═══ Data for processing

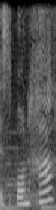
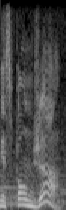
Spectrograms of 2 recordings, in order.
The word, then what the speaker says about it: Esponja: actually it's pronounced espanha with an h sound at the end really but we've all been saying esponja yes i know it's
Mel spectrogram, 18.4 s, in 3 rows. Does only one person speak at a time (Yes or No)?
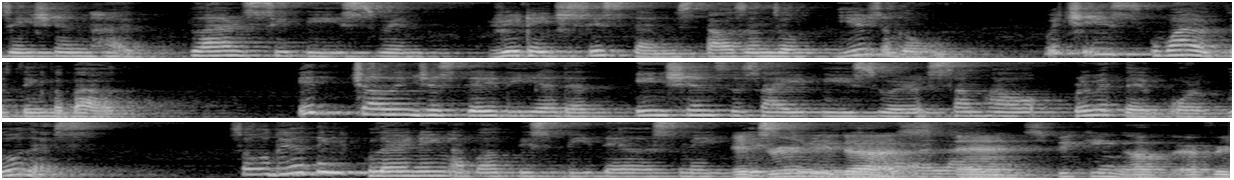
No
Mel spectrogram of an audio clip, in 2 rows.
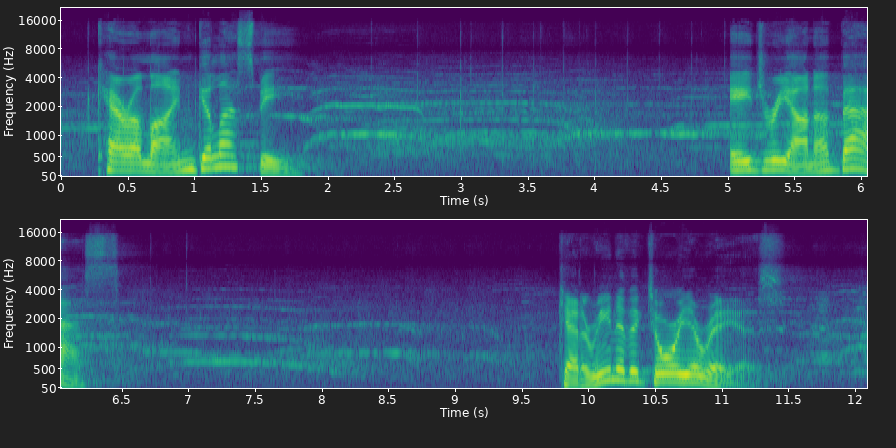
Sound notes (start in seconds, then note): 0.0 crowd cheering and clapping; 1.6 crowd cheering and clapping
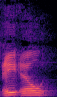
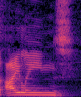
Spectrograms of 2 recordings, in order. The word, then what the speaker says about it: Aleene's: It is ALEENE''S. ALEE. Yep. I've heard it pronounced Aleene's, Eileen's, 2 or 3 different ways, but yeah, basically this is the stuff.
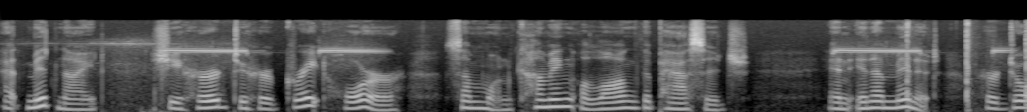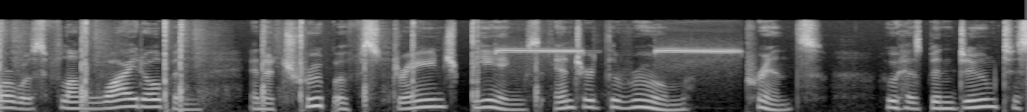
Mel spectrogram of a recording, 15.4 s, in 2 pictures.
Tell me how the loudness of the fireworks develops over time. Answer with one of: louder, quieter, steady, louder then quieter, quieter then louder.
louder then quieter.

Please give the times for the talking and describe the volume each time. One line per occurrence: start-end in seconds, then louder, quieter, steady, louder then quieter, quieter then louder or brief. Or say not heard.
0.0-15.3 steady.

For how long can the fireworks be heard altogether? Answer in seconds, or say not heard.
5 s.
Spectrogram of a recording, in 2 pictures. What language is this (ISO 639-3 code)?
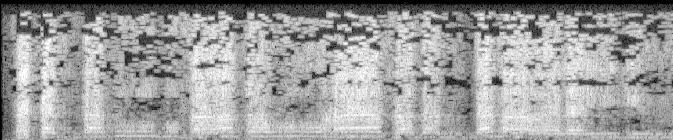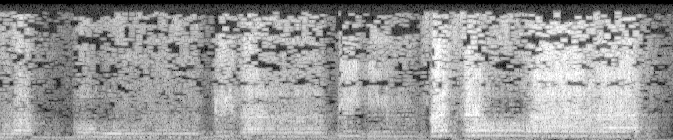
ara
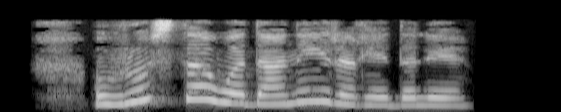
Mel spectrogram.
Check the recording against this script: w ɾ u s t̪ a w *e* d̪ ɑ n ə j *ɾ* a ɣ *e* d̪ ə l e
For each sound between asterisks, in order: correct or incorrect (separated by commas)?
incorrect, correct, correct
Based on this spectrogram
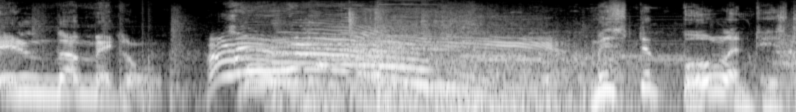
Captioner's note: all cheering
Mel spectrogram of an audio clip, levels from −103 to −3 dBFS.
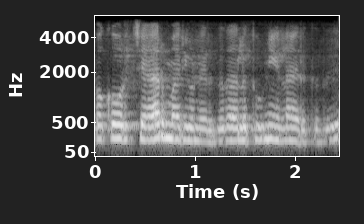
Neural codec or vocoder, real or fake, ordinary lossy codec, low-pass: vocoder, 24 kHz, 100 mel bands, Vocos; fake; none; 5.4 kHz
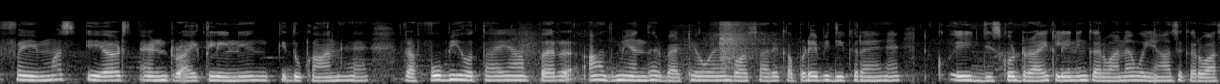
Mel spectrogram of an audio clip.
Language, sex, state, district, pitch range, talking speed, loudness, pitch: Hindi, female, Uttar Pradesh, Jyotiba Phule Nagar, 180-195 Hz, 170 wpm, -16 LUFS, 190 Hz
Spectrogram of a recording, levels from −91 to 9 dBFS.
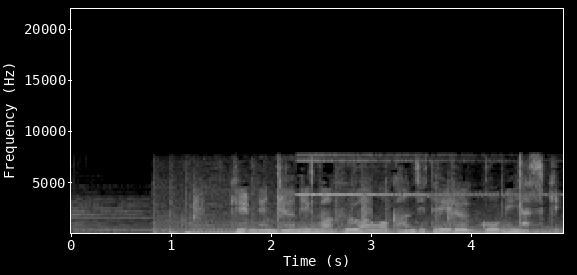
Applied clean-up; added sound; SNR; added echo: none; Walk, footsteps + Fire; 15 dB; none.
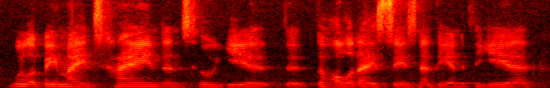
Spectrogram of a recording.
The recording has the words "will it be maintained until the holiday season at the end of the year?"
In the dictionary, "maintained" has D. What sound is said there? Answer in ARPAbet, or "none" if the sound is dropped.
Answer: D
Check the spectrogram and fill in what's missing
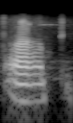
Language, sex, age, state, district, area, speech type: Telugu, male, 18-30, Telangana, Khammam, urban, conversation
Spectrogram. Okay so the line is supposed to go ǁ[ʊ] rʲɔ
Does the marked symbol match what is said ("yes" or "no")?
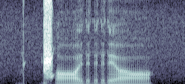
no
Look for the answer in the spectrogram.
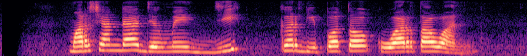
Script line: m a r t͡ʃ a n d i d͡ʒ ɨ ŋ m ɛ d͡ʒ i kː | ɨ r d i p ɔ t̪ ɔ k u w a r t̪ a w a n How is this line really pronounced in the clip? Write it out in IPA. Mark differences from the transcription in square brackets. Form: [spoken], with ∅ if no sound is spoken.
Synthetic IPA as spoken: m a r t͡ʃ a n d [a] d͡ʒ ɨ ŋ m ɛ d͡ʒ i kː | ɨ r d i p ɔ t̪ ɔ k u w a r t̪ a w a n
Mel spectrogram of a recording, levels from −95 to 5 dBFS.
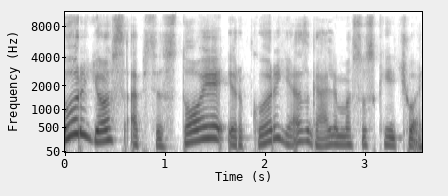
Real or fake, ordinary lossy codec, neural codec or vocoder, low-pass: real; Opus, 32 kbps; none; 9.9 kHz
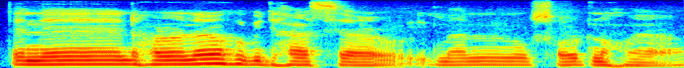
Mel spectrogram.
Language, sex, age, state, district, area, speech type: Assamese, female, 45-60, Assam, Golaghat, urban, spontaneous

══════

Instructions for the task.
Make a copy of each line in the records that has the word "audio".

Worked solution.
Mel spectrogram of an audio clip, in 2 rows.
Mel spectrogram of an audio clip, levels from −103 to −3 dBFS.
Mel spectrogram of an audio clip.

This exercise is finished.